Christians: The Urgent Case for Jesus in Our World
Allen & Unwin, $32.99
There is so much beauty and warmth in this heartfelt book that its shortcomings become all the more painful. Greg Sheridan is an intelligent Christian with deep concerns for the wellbeing of the human family. He believes that Christianity is second to none as a resource for healing a broken world. Christians goes over many of the issues and arguments to be found in God is Good For You (2018), a book that casts a slightly wider net but makes similar points.
Sheridan is at his best when he is most humble. There are delicate vignettes of him at the bedside of dying friends, saying a prayer when a plane takes off, deep in conversation with a range of (mostly important and mostly male) people, looking to angels for help with childlike simplicity.
I share his faith and am moved when it works gently but powerfully against human self-importance. His pen-portraits of New Testament figures such as Mary and Paul are drawn with love. Indeed, as I read Christians our family was coping with the illness of somebody very close to us. I was surprised how much the book helped and how it invited me to return to things of basic importance.
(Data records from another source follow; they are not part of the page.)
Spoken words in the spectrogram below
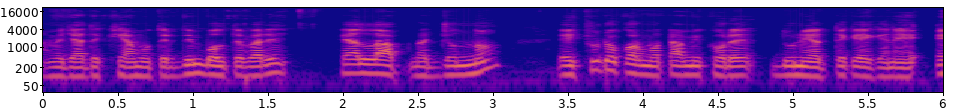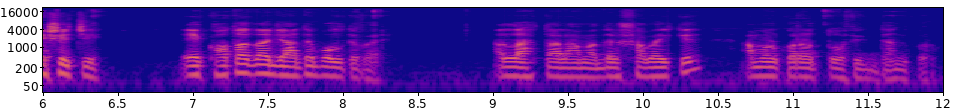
আমি যাতে খেয়ামতের দিন বলতে পারি, হে আল্লাহ, আপনার জন্য এই ছোট কর্মটা আমি করে দুনিয়ার থেকে এখানে এসেছি। এই কথাটা যাতে বলতে পারি। আল্লাহ তালা আমাদের সবাইকে আমল করার তৌফিক দান করুন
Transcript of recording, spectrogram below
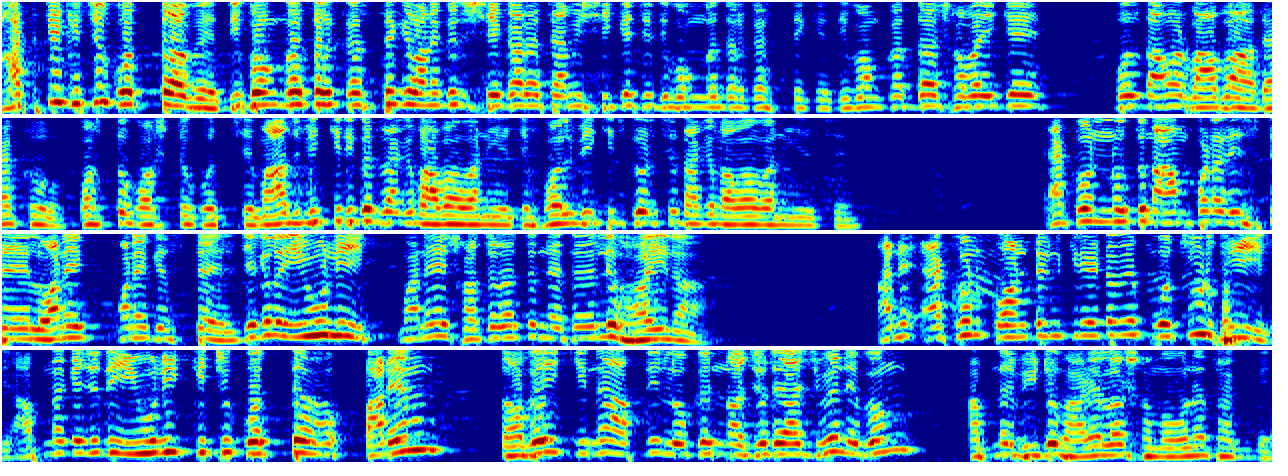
হাটকে কিছু করতে হবে। দীপঙ্করদার কাছ থেকে অনেক কিছু শেখার আছে, আমি শিখেছি দীপঙ্করদার কাছ থেকে। দীপঙ্করদা সবাইকে বলতো, আমার বাবা, দেখো কষ্ট কষ্ট করছে। মাছ বিক্রি করছে তাকে বাবা বানিয়েছে, ফল বিক্রি করছে, তাকে বাবা বানিয়েছে। এখন নতুন আমপাড়ার স্টাইল অনেক অনেক স্টাইল যেগুলো ইউনিক মানে সচরাচর ন্যাচারালি হয় না। মানে এখন কন্টেন্ট ক্রিয়েটারের প্রচুর ভিড়। আপনাকে যদি ইউনিক কিছু করতে পারেন, তবেই কিনা আপনি লোকের নজরে আসবেন এবং আপনার ভিডিও ভাইরাল হওয়ার সম্ভাবনা থাকবে।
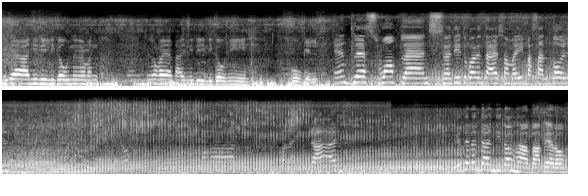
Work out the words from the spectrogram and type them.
di kaya nililigaw na naman. Ano kaya tayo nililigaw ni Google? Endless swamplands. Nandito pa rin tayo sa may Masantol. Mga palaisdaan. Ganda ng daan dito ang haba pero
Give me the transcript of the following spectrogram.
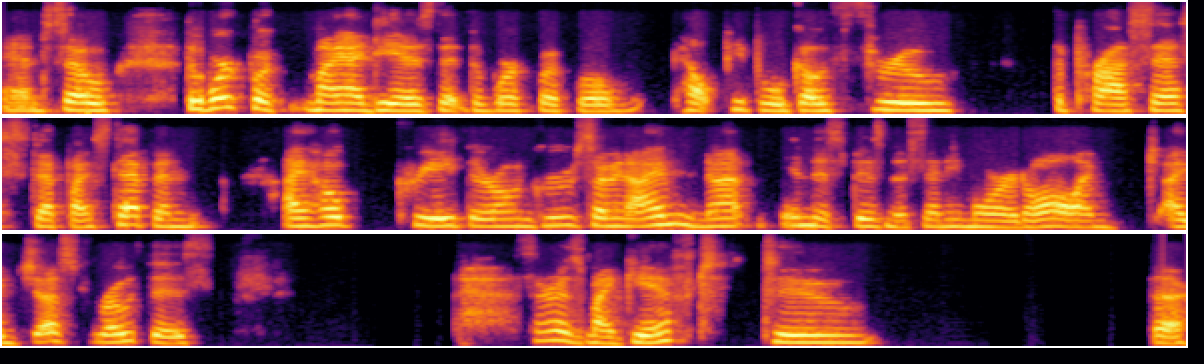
And so the workbook, my idea is that the workbook will help people go through the process step by step. And I hope create their own groups. I mean, I'm not in this business anymore at all. I'm I just wrote this as my gift to the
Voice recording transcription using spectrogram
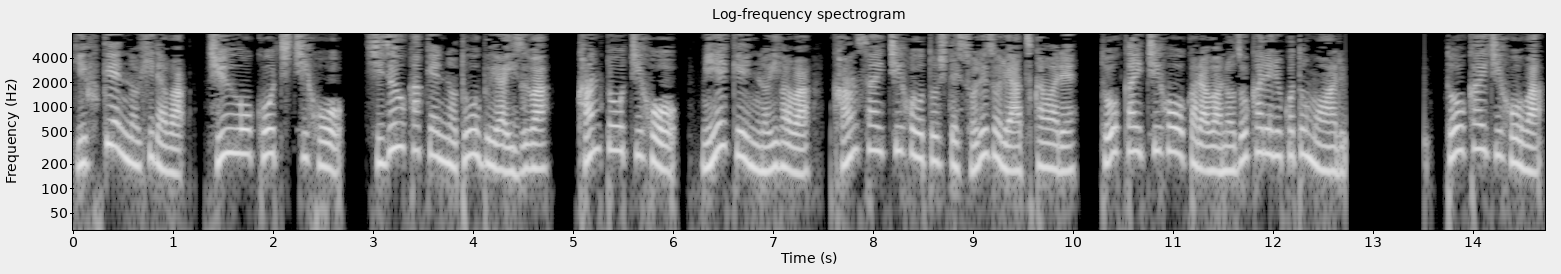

Sheridan is at pains to remain open to a wide range of Christian traditions, something that comes out, for example, when he deals with the indications in scripture that Jesus had brothers and sisters, a story that has various interpretations.
He is open to all Christian experience. This can be uncomfortable when, for example, interviewing the Prime Minister, he is inclined to paper over Scott Morrison’s treatment of asylum seekers. He does not deal with the woes Christianity has brought upon itself; these feature more in God is Good For You. Christians is unfailingly positive about a tradition that owes both itself and the world some deep reflection about its institutional behaviour.
The worst of this book is its occasional belligerence. Sheridan can be combative and dismissive of those who see things differently. Jesus rode a donkey. Sheridan can be inclined to the high horse. He writes “The West is a culture willing itself into amnesia and ignorance, like a patient carefully requesting their medical records and then burning them, so they and their physicians will have absolutely no knowledge of what made them sick in the past.”
The notion of “the West” is problematic, a fact Sheridan seems to understand when it comes to speaking of the interaction between Christianity and Chinese culture. That aside, Sheridan’s lament lacks nuance. It does not consider the interplay between Christianity and Indigenous spirituality in many Australian communities. It does not consider the representation of Jesus in the Koran. Yet it is easy to understand his jitters. There are readers who will scoff at a range of things in this book and more’s the pity.